BOSTON (CBS) – A medical breakthrough in Boston with far reaching implications offers a young boy a chance to see better. It’s the first time an FDA approved gene therapy has been used to fight an inherited disease. And after groundbreaking surgery at Mass Eye and Ear, both patient and doctor are beaming, with hope.
“This is just the beginning. I’m the first one. There’s going to be more,” says 13-year-old Jack Hogan from New Jersey who has had serious vision problems his whole life. “I have trouble seeing at night. Probably around 6 o’clock, I’ll go inside and I can’t see outside at all.”
Jack also has no peripheral vision. But Tuesday at Mass Eye and Ear in Boston, Jack was the first person outside of clinical trials to receive gene therapy that’s been 20 years in the making. The goal was to replace a gene that Jack is missing.
“This gene therapy was developed to take the synthetic copy of the RPE 65 gene, and put it into the retina,” says Dr. Jason Comander, who performed the surgery. By inserting the synthetic gene, the hope is to stop the progress of Jack’s rare vision loss and actually improve his sight.
The delicate surgery involves taking the synthetic gene which is placed in a virus, and putting it underneath Jack’s retina. “We put tiny little ports into the white part of the eye.
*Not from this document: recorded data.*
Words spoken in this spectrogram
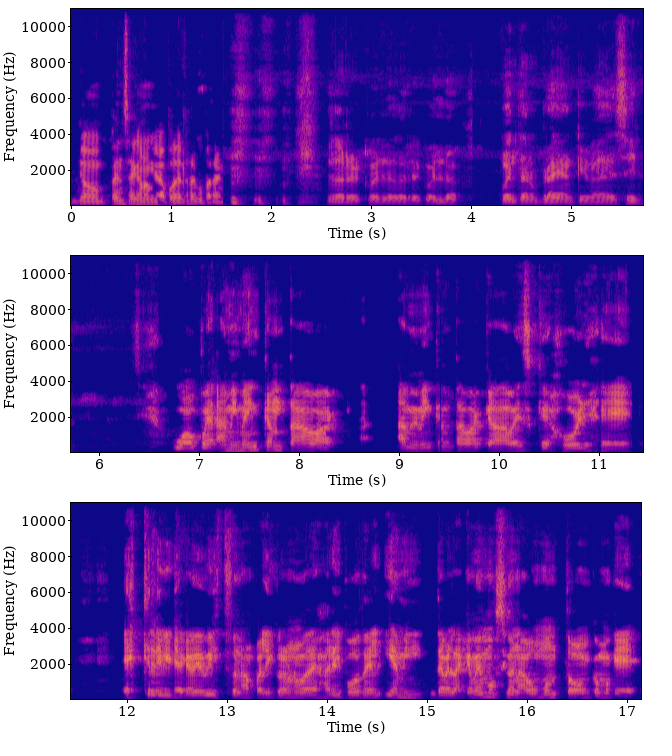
yo pensé que no me iba a poder recuperar. lo recuerdo, lo recuerdo. Cuéntanos, Brian, ¿qué ibas a decir? Wow, pues a mí me encantaba, a mí me encantaba cada vez que Jorge escribía que había visto una película nueva de Harry Potter y a mí de verdad que me emocionaba un montón, como que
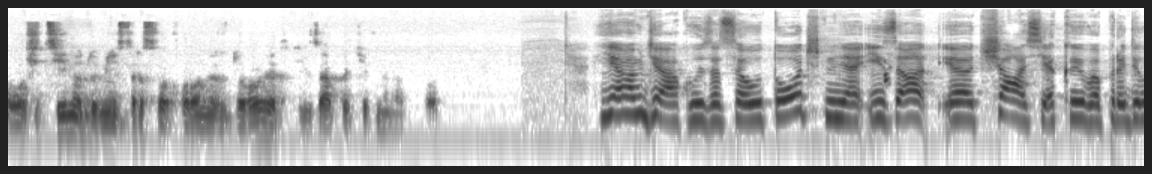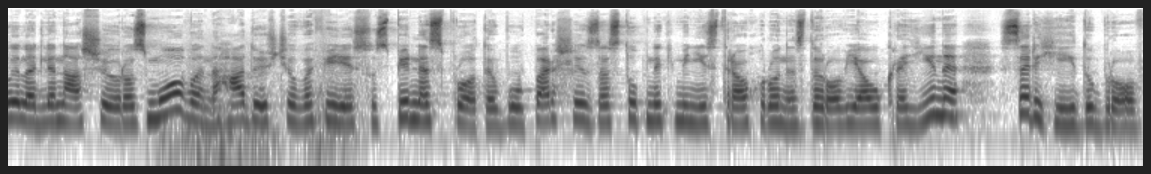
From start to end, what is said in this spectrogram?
Офіційно до Міністерства охорони здоров'я таких запитів не надходить. Я вам дякую за це уточнення і за е, час, який ви приділили для нашої розмови. Нагадую, що в ефірі Суспільне спротив був перший заступник міністра охорони здоров'я України Сергій Дубров.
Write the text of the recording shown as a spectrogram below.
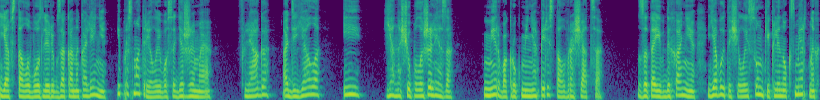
Я встала возле рюкзака на колени и просмотрела его содержимое. Фляга, одеяло и... Я нащупала железо. Мир вокруг меня перестал вращаться. Затаив дыхание, я вытащила из сумки клинок смертных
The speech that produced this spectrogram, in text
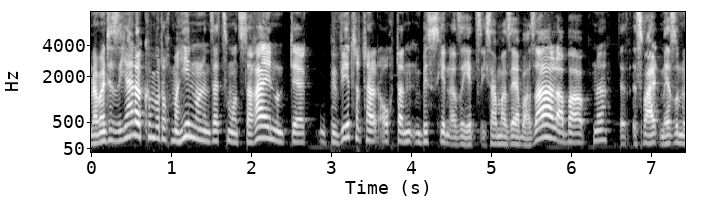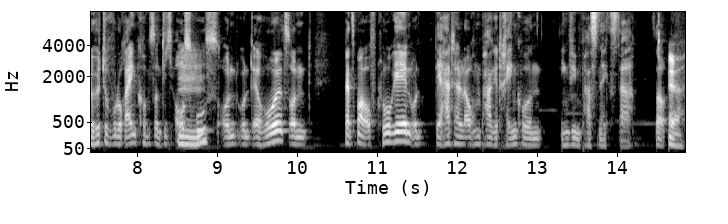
Und dann meinte sie, ja, da können wir doch mal hin und dann setzen wir uns da rein. Und der bewirtet halt auch dann ein bisschen, also jetzt, ich sag mal, sehr basal, aber ne, es war halt mehr so eine Hütte, wo du reinkommst und dich ausruhst und, und erholst und kannst mal auf Klo gehen. Und der hat halt auch ein paar Getränke und irgendwie ein paar Snacks da. So. ja.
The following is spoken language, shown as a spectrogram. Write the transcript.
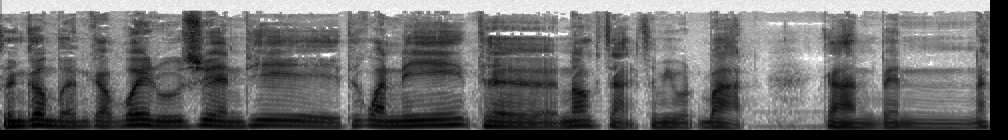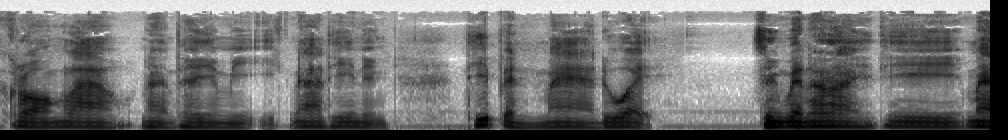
ซึ่งก็เหมือนกับเว่ยรูเชียนที่ทุกวันนี้เธอนอกจากจะมีบทบาทการเป็นนักร้องแล้วนะเธอยังมีอีกหน้าที่หนึ่งที่เป็นแม่ด้วย ซึ่งเป็นอะไรที่แม่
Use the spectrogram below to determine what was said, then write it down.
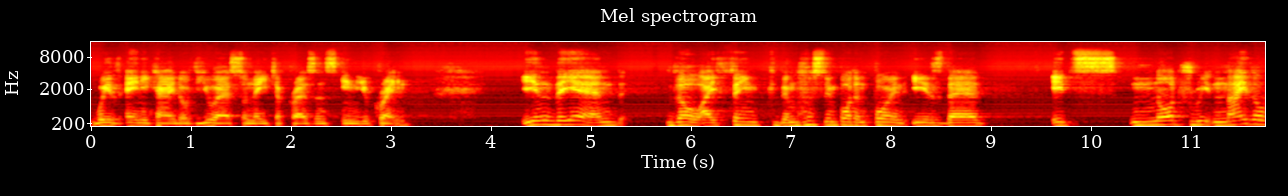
with any kind of US or NATO presence in Ukraine. In the end, though, I think the most important point is that it's not re- neither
Through a tiny, little cannula, the tip of which is the size of a human hair, we inject these three drops of liquid,” says Dr. Comander. “This drug can really be a miracle for a lot of these patients.”
For Jack, success could mean not being left behind. “My classmates were like, ‘oh look at that, oh look at this,’ and I didn’t see anything, so it just got me really upset,” Jack explains.
“I just hope that he’s included now in things, and he’s able to have fun and enjoy life like the rest of the regular 13-year-olds,” says Jack’s mom, Jeanette Hogan.
Jack had surgery on his left eye Tuesday. The right eye is scheduled for next week. He should know in about a month if it works.
This new drug is a big boost for gene therapy, but it comes at a great cost. The price tag is $850,000. Insurance is paying for Jack’s treatment.